Third, the government asserts any errors by trial counsel did not prejudice Villalpando. To establish prejudice, the second prong of the Strickland analysis, Villalpando must demonstrate that there is a "reasonable probability that, but for counsel's unprofessional errors, the result of the proceeding would have been different." Strickland, 466 U.S. at 694. Prejudice is not shown if the evidence is so strong that the outcome of the case could hardly have been other than a verdict of guilty. Goeders v. Hundley, 59 F.3d 73, 77 (8th Cir. 1995).
The district court found counsel's cross-examination of Dlouhy inherently unsound and unreasonable and, considering the entire context, this undermined the court's confidence in the outcome of the trial. We conclude the district court acted within its sound discretion in determining that but for the evidence trial counsel elicited from Dlouhy, there is a reasonable probability that the jury would have returned a different verdict on the drug conspiracy charge of Count 1.
As to the firearm convictions, however, we fail to find prejudice to the defense from Dlouhy's testimony. Count 3 of the indictment charged that Villalpando, a felon, knowingly possessed a Marlin 30-30 caliber rifle that had been transported in interstate commerce. Count 4 charged that Villalpando, a felon, knowingly possessed a J.C. Stevens shotgun that had been transported in interstate commerce. As the government points out, Villalpando stipulated he was a prior felon and that the weapons involved had been transported across state lines. Furthermore, he admitted on cross-examination by the government that he had possessed the weapons in question. Because Villalpando stipulated he was a felon and because Villalpando admitted in open court that he possessed the weapons in question, we cannot say that trial counsel's improper cross-examination of Dlouhy adversely influenced the outcome as to the firearm charges in Counts 3 and 4. See United States v. Hill, 864 F.2d 601, 603-04 (8th Cir. 1988) (finding no prejudice from trial counsel's errors where defendant's own statements established his possession of firearms that formed the basis of the weapons possession charges against him), cert. denied, 489 U.S. 1089 (1989). Thus, Villalpando has failed to meet the prejudice prong of the Strickland test as to Counts 3 and 4.
Accordingly, we affirm the order of the district court granting Alejandro Villalpando a new trial on Count 1. We reverse the grant of a new trial on Counts 3 and 4 and remand to the district court with directions to enter a judgment of conviction on each of those counts, and for sentencing thereon.

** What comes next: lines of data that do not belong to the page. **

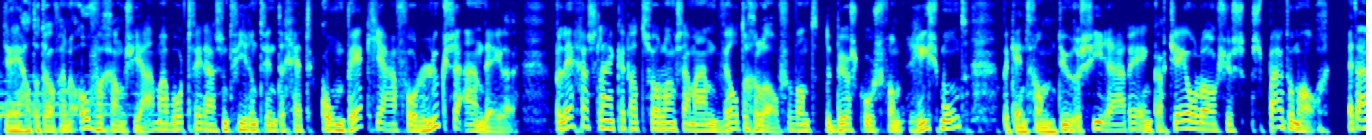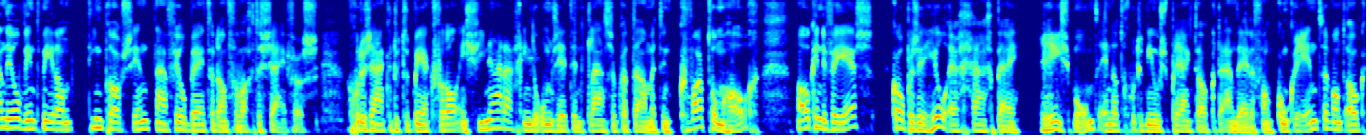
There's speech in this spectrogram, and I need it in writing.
Jij had het over een overgangsjaar, maar wordt 2024 het comebackjaar voor luxe aandelen? Beleggers lijken dat zo langzaamaan wel te geloven, want de beurskoers van Riesmond, bekend van dure sieraden en Cartier-horloges, spuit omhoog. Het aandeel wint meer dan 10% na veel beter dan verwachte cijfers. Goede zaken doet het merk vooral in China. Daar ging de omzet in het laatste kwartaal met een kwart omhoog. Maar ook in de VS kopen ze heel erg graag bij Riesmond. En dat goede nieuws bereikt ook de aandelen van concurrenten. Want ook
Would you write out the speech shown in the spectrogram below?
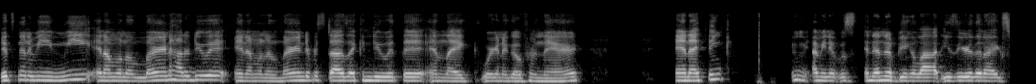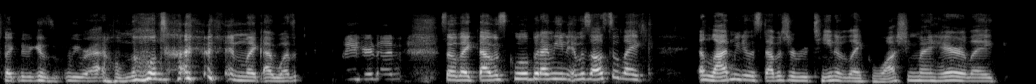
it's going to be me and I'm going to learn how to do it and I'm going to learn different styles I can do with it and like we're going to go from there. And I think I mean, it was it ended up being a lot easier than I expected because we were at home the whole time and like I wasn't my hair done. So like that was cool. But I mean, it was also like allowed me to establish a routine of like washing my hair like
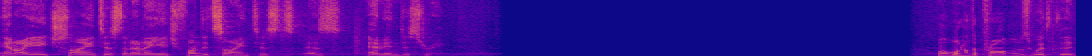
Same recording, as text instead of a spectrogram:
NIH scientists and NIH funded scientists as an industry. Well, one of the problems with the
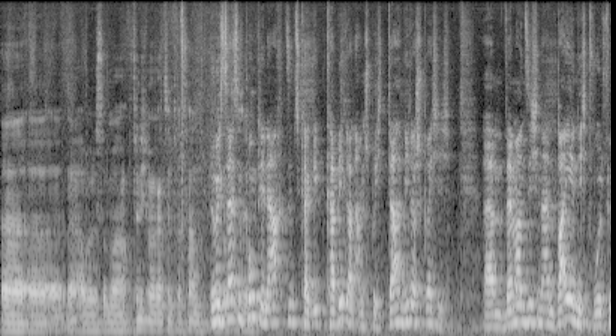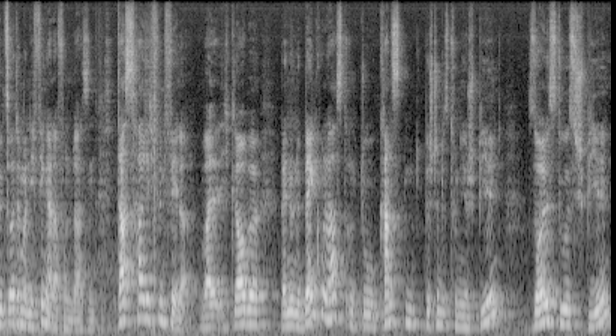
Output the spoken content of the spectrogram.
Äh, äh, äh, aber das finde ich mal ganz interessant. Übrigens, da ist ein Punkt, den der 78 KB gerade anspricht. Da widerspreche ich. Ähm, wenn man sich in einem Buy nicht wohlfühlt, sollte man die Finger davon lassen. Das halte ich für einen Fehler, weil ich glaube, wenn du eine Bankroll hast und du kannst ein bestimmtes Turnier spielen, solltest du es spielen.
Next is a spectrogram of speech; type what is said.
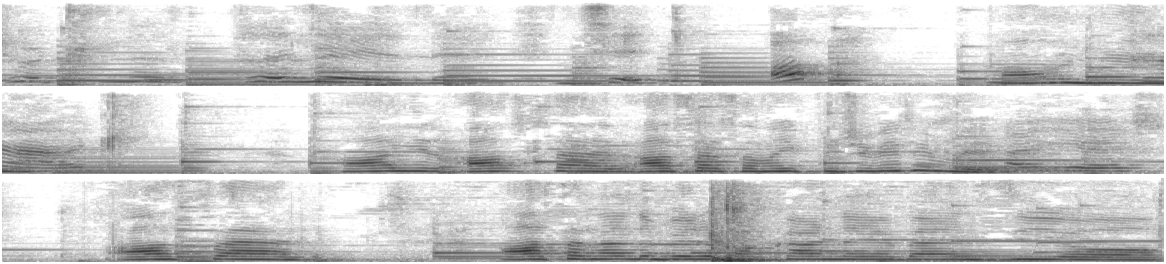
Çikolatalı çek. Hayır. Hayır Asel. Asel sana ipucu verir mi? Hayır. Asel. Asel hani böyle makarnaya benziyor.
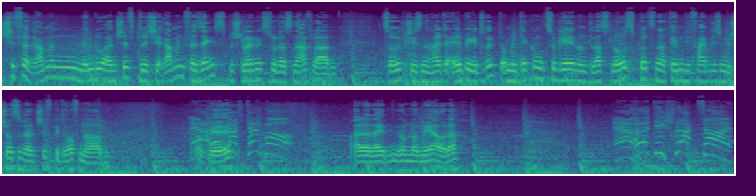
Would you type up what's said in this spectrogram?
Schiffe rammen. Wenn du ein Schiff durch Rammen versenkst, beschleunigst du das Nachladen. Zurückschießen, halte LB gedrückt, um in Deckung zu gehen und lass los, kurz nachdem die feindlichen Geschosse dein Schiff getroffen haben. Okay. Alter, da hinten kommt noch mehr, oder? Erhöht die Schlagzahl!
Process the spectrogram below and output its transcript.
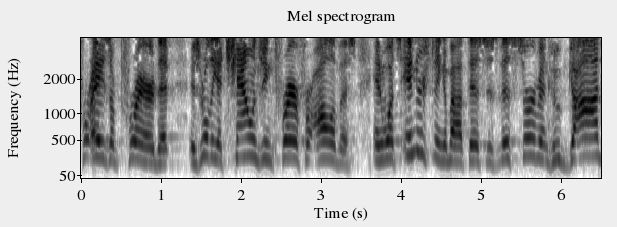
prays a prayer that is really a challenging prayer for all of us. And what's interesting about this is this servant who God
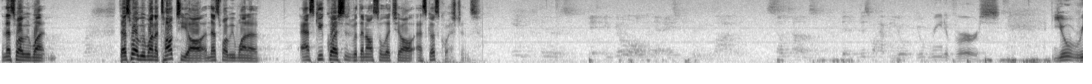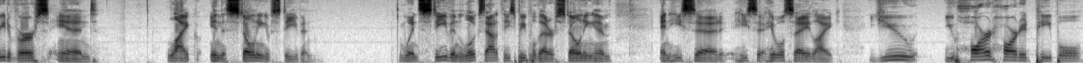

The Honorable Karen E. Schreier, United States District Judge for the District of South Dakota, sitting by designation.